In the world of judges, attorneys, and the law good ideas are often shot down because of vague language. This appears to be the case in Louisiana lawmaker's attempts to raise the minimum age for exotic dancers from 18 to 21.

Thursday's ruling by the 5th Circuit Court of Appeals in New Orleans is being hailed as a victory for three women, who were identified in court as Jane Doe. Those women were seeking to block the new minimum age law for dancers who perform with breasts or buttocks exposed or partially exposed in clubs where alcohol is sold and served.
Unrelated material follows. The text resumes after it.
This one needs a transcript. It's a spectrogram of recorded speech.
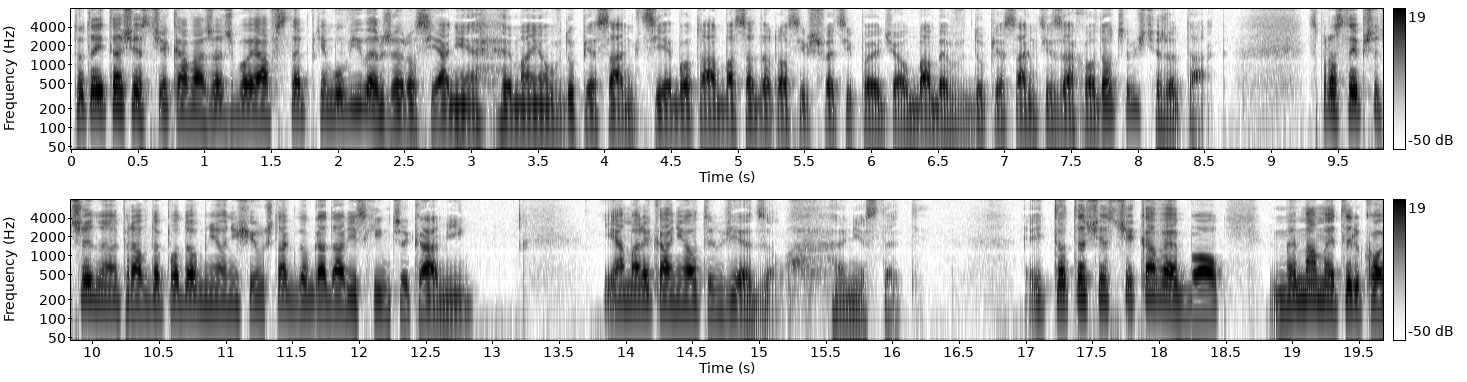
Tutaj też jest ciekawa rzecz, bo ja wstępnie mówiłem, że Rosjanie mają w dupie sankcje, bo to ambasador Rosji w Szwecji powiedział, mamy w dupie sankcje Zachodu. Oczywiście, że tak. Z prostej przyczyny prawdopodobnie oni się już tak dogadali z Chińczykami i Amerykanie o tym wiedzą, niestety. I to też jest ciekawe, bo my mamy tylko,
This means that dancers aged 18,19, and 20 years of age may still perform legally at establishments that offer that kind of entertainment. The minimum age law, passed in the last session of the legislature, was intended to raise the minimum age for performers to 21. Supporters of the law suggest its intent was to keep young women from falling prey to human trafficking at strip joints.
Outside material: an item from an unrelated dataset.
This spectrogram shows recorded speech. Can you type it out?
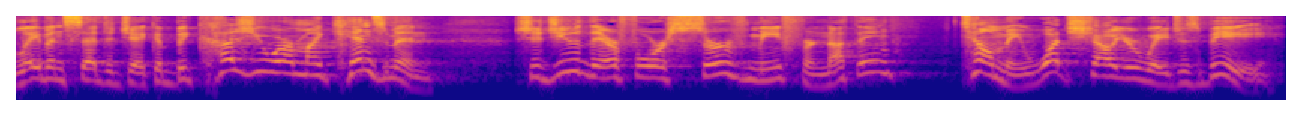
Laban said to Jacob, Because you are my kinsman, should you therefore serve me for nothing? Tell me, what shall your wages be?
In the 5th Circuit Ruling, it was pointed out that sections of the law, as it was passed, are too vague to be enforced or too vague to be considered Constitutional. Many opponents of the minimum age law felt the law compromised the performer's freedom of expression. That ambiguity and vagueness are the reasons the 5th Circuit ruled the way it did.

The legislation's author, State Senator Ronnie Johns of Lake Charles, has suggested a reworked and reworded version of the bill will likely be submitted to the legislature for debate when they convene in April.